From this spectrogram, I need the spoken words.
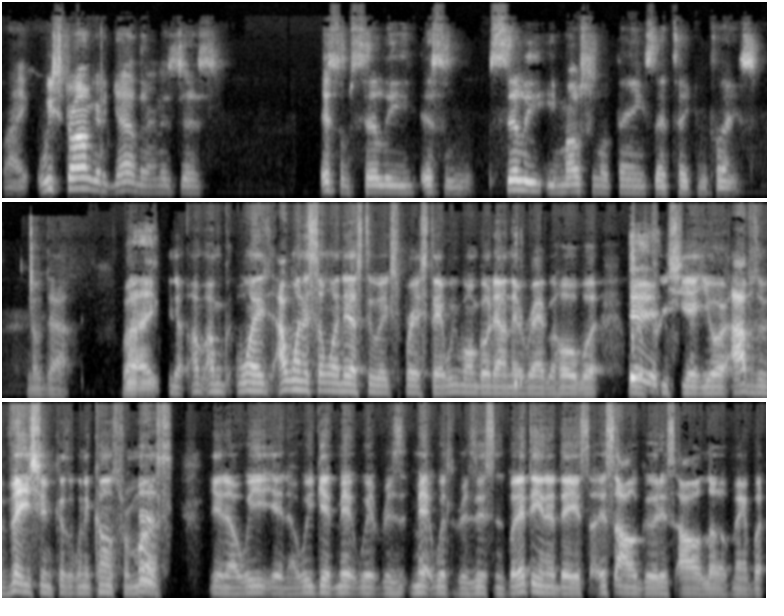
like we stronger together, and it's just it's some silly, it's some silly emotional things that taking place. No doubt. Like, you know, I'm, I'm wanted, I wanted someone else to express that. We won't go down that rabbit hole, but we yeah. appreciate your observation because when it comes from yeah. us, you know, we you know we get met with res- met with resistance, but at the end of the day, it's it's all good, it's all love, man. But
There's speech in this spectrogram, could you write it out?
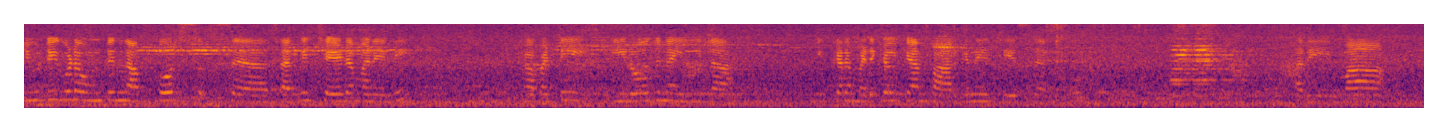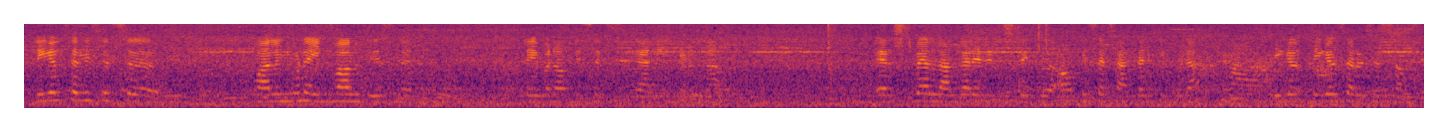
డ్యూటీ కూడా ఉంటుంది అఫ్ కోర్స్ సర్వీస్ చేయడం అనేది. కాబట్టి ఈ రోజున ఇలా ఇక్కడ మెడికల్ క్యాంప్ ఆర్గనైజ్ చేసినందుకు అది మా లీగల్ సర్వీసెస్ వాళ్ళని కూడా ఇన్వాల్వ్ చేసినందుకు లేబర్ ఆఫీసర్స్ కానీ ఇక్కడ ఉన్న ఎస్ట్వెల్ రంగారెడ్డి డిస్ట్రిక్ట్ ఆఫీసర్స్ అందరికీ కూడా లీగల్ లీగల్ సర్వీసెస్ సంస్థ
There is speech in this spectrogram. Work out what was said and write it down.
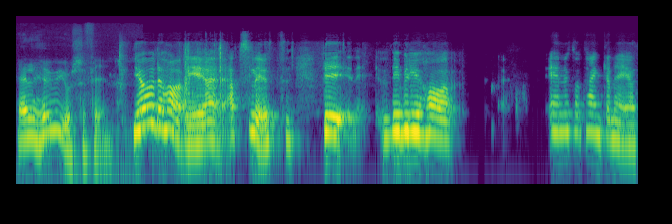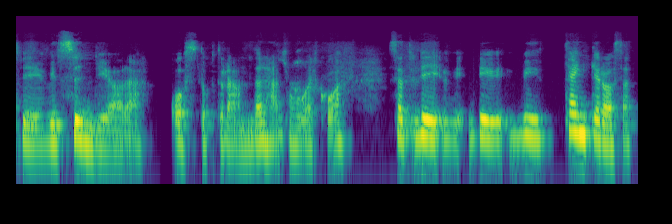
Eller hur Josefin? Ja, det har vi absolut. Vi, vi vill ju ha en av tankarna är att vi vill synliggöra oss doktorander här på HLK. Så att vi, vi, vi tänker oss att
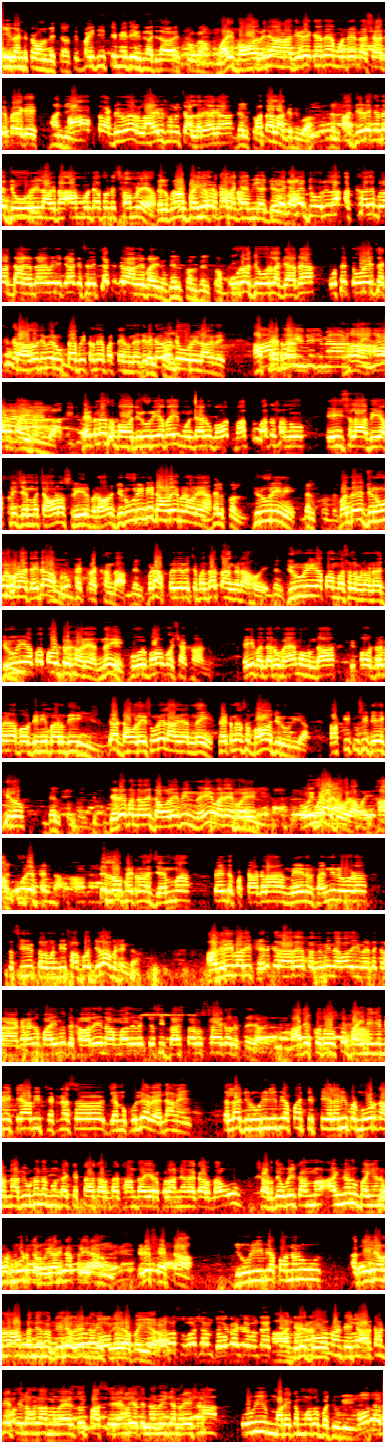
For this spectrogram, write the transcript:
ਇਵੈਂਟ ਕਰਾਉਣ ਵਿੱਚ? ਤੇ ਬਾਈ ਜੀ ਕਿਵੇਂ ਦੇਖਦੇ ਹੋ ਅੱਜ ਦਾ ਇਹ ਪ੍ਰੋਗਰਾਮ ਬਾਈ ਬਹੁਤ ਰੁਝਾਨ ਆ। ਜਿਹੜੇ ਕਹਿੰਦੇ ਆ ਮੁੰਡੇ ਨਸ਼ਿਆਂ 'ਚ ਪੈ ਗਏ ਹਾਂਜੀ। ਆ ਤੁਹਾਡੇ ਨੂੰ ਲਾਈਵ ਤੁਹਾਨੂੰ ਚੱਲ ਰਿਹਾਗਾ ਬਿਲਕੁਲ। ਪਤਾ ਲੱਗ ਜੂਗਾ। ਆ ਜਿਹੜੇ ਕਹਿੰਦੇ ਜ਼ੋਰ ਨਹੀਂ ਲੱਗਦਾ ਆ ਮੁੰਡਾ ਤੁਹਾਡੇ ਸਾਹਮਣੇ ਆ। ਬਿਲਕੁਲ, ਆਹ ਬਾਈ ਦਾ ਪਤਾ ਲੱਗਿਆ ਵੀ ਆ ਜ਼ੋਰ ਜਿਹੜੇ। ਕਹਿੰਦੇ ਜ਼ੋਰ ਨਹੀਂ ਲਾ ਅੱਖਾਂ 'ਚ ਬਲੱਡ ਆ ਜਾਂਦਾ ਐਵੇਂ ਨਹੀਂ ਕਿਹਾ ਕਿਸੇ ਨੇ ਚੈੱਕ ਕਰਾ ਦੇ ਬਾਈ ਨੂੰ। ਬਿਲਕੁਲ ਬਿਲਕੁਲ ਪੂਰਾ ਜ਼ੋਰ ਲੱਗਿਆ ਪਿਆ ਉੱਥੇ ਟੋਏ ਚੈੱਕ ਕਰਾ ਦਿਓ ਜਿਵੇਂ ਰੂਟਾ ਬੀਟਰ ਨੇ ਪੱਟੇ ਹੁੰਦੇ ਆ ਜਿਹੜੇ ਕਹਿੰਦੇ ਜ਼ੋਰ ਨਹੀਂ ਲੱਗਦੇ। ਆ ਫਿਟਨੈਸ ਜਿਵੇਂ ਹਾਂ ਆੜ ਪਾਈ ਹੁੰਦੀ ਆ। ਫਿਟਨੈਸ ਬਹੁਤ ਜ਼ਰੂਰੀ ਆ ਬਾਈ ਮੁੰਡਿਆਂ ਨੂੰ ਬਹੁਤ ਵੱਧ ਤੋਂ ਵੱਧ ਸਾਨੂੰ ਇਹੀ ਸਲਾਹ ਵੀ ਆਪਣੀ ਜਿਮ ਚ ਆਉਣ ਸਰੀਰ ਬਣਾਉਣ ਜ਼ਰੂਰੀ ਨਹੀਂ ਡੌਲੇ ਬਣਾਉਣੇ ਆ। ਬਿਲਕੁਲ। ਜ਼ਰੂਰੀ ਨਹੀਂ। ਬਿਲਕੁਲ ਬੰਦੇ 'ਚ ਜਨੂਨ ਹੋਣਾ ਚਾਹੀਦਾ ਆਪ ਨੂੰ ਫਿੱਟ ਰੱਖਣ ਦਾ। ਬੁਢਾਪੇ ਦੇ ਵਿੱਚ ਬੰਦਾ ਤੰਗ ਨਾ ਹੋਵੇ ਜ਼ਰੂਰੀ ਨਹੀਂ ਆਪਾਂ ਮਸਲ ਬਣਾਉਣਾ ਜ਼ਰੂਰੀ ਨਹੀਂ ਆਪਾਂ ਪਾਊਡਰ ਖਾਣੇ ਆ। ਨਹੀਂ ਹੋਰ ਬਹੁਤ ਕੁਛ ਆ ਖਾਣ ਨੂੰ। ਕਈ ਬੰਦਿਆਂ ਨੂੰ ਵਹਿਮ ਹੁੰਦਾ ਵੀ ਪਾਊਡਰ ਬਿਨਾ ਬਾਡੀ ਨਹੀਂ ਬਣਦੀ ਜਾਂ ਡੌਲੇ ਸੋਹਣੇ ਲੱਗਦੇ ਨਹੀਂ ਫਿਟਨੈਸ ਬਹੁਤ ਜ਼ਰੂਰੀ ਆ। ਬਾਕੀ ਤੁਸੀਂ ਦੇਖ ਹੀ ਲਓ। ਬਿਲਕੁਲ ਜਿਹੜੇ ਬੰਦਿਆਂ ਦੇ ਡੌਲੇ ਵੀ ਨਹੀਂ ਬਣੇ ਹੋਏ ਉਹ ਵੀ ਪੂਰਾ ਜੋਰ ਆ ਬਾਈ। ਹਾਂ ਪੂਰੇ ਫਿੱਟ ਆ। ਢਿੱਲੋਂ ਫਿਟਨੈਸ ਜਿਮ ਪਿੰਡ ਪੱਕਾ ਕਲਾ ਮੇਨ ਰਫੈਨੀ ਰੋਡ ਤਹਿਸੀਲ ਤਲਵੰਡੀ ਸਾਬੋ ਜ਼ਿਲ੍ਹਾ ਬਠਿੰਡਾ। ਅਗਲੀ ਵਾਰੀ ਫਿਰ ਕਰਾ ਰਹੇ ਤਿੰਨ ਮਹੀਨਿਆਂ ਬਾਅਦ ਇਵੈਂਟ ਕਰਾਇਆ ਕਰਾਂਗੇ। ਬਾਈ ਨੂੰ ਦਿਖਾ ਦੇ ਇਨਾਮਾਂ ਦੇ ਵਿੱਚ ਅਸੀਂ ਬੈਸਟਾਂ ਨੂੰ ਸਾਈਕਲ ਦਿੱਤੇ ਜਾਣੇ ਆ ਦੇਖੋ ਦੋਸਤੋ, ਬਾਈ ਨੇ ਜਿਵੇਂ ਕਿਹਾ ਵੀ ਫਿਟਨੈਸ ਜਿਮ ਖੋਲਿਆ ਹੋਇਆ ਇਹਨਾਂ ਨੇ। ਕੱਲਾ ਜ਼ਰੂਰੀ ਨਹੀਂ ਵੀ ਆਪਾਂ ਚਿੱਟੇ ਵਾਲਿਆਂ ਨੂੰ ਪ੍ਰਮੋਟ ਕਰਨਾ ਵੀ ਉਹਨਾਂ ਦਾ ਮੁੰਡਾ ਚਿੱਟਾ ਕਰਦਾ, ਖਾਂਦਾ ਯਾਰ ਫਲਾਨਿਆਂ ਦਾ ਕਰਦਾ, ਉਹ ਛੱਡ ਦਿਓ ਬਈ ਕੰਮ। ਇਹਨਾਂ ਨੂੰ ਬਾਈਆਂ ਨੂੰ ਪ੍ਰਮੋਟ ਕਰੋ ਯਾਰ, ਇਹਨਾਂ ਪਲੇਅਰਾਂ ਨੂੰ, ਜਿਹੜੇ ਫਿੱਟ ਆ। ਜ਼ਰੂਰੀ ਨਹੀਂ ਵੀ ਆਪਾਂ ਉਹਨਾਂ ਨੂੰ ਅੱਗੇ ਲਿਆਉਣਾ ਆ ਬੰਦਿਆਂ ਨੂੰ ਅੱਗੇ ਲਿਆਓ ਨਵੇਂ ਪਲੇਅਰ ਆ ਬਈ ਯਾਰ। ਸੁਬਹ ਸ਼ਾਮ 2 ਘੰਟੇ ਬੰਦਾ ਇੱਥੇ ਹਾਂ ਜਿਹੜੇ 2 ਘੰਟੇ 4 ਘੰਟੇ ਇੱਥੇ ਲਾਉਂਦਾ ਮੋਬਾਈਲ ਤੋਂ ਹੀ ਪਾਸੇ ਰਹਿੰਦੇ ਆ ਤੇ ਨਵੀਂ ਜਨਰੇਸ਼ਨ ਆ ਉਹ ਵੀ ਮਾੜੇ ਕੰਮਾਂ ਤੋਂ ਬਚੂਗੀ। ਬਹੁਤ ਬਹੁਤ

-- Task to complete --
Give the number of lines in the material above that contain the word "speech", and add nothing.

-- Exercise output --
2